Court schools Univ. of Iowa, says religious groups deserve equal treatment Days after hearing, court rules that the university engaged in blatant religious discrimination
Ryan Colby 202-349-7219 firstname.lastname@example.org
WASHINGTON, D.C. – A Christian student group won equal treatment and a permanent place on campus today when, moments ago, a federal court ruled that the University of Iowa illegally targeted religious groups for requiring their leaders to believe in and follow their faith. In BLinC v. University of Iowa, the university kicked Business Leaders in Christ (BLinC) off campus because the group requires its student leaders to affirm and live by its religious beliefs. After the university admitted that it knowingly targeted and deregistered BLinC and other religious groups, the court today ruled that the university must end its unequal treatment of religious student organizations.
Before a hearing last Friday, the university revealed a watch list of 32 groups–all religious–that it had placed on probation simply for requiring its leaders to follow their beliefs. Yet the university permits fraternities to remain single-sex and allows other groups to limit their leaders (and even members) to students who share their mission.
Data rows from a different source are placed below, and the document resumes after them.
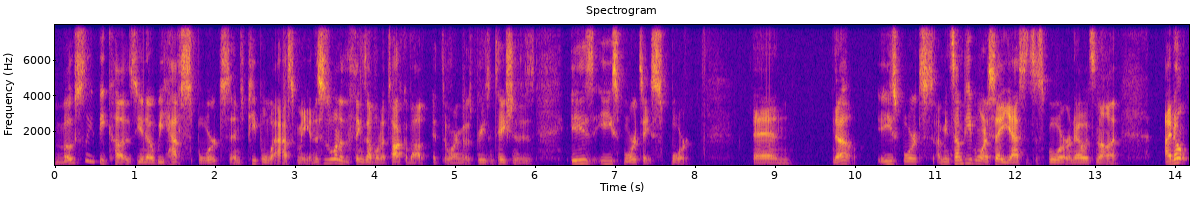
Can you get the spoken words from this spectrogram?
mostly because you know we have sports and people will ask me and this is one of the things i want to talk about during those presentations is is esports a sport? And no esports i mean some people want to say yes it's a sport or no it's not. I don't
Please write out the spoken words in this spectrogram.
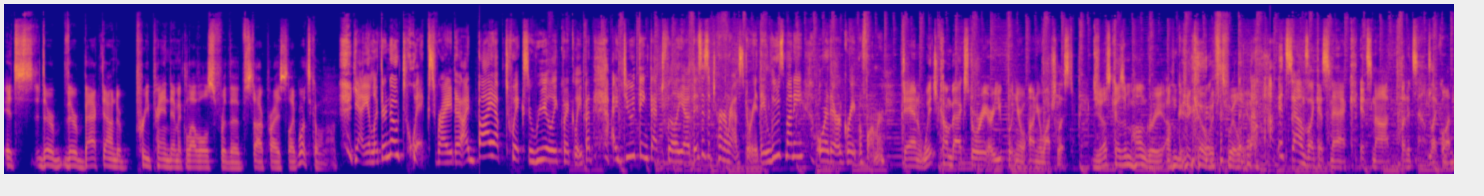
It's they're they're back down to pre-pandemic levels for the stock price. Like, what's going on? Yeah, you look, there are no Twix, right? I'd buy up Twix really quickly, but I do think that Twilio, this is a turnaround story. They lose money or they're a great performer. Dan, which comeback story are you putting your, on your watch list? Just because I'm hungry, I'm gonna go with Twilio. It sounds like a snack. It's not, but it sounds like one.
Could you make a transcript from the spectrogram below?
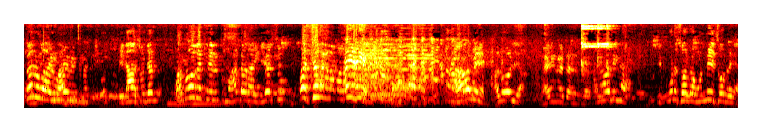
பெருவாய் வாழ வேண்டும் என்று பிதாசுடன் பரலோகத்தில் இருக்கும் ஆண்டவராகிய இயேசு ஆமே அலோலியா அதாவதுங்க இப்ப கூட சொல்றேன் உண்மையை சொல்றேங்க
The court’s ruling states, “The Constitution does not tolerate the way [the University] chose to enforce the Human Rights Policy. Particularly when free speech is involved, the uneven application of any policy risks the most exacting standard of judicial scrutiny, which [the University] ha[s] failed to withstand.”
“We are grateful the court protected our rights today—to let us have the same right as all student groups to express our viewpoints freely on campus, and to be who we are,” said BLinC’s Jake Estell. “This victory reinforces the commonsense idea that universities can’t target religious student groups for being religious.”
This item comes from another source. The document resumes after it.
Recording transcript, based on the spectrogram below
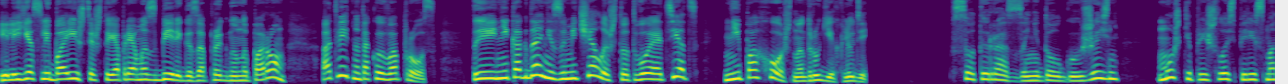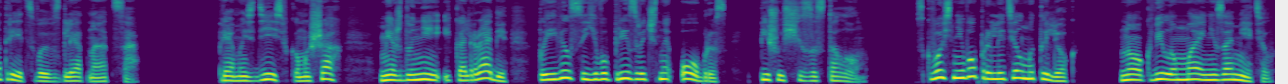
Или если боишься, что я прямо с берега запрыгну на паром, ответь на такой вопрос. Ты никогда не замечала, что твой отец не похож на других людей? В сотый раз за недолгую жизнь Мошке пришлось пересмотреть свой взгляд на отца. Прямо здесь, в камышах, между ней и Кальраби, появился его призрачный образ, пишущий за столом. Сквозь него пролетел мотылёк, но Квиллом Май не заметил,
Membership in BLinC is open to all university students. To preserve its religious mission, BLinC asks its leaders to affirm that they believe in and live according to its religious beliefs. But after a complaint was filed with the university about BLinC’s leadership requirements and its religious views on marriage, university officials told BLinC that it must “revise” its Statement of Faith and submit an “acceptable plan” for selecting its leaders. When BLinC informed the university that it could not change its faith or stop asking its leaders to share its faith, it was kicked off campus. The university then deregistered 10 other religious groups, including Chinese Student Christian Fellowship, the Imam Mahdi Muslim organization, the Latter-day Saint Student Association, and the Sikh Awareness Club, for the same reason.
“The university wanted a license to discriminate, and Judge Rose said no way,” said Eric Baxter, vice president and senior counsel at Becket, which represents BLinC. “This ruling is a win for basic fairness, but it is also an eloquent plea for civility in how governments treat Americans in all their diversity. As a governmental body bound by the First Amendment, the university should have never tried to get into the game of playing favorites in the first place, and it is high time for it to stop now.”
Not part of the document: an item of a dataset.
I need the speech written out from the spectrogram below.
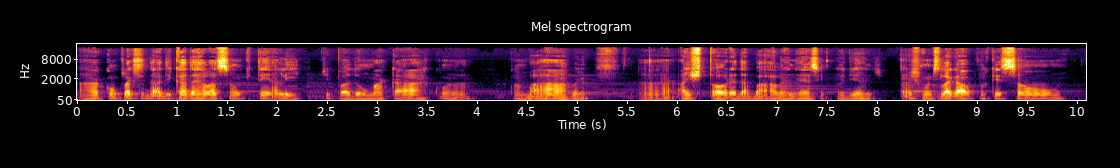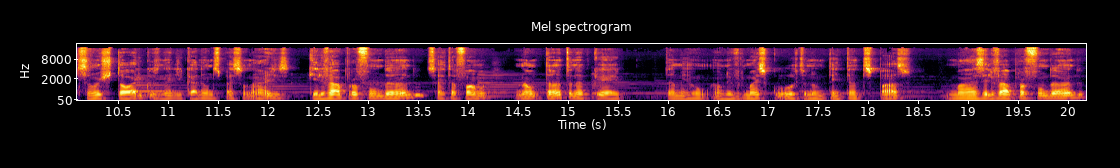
a complexidade de cada relação que tem ali. Tipo a do Macar com a, com a Bárbara, a, a história da Bárbara, né? Assim por diante. Então, acho muito legal, porque são são históricos, né, de cada um dos personagens, que ele vai aprofundando, de certa forma, não tanto, né, porque também é um, é um livro mais curto, não tem tanto espaço, mas ele vai aprofundando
A parallel lawsuit by another Christian group kicked off the University of Iowa campus, InterVarsity Christian Fellowship v. University of Iowa, is still pending before Judge Rose and will likely be decided later this year.
For more information or to arrange an interview with a Becket attorney, contact Ryan Colby at email@example.com or 202-349-7219. Interviews can be arranged in English, Chinese, French, German, Portuguese, Russian, and Spanish.
Becket is a non-profit, public-interest law firm dedicated to protecting the free expression of all religious traditions and has a 100% win-rate before the United States Supreme Court. For over 20 years, it has successfully defended clients of all faiths, including Buddhists, Christians, Jews, Hindus, Muslims, Native Americans, Sikhs, and Zoroastrians (read more here).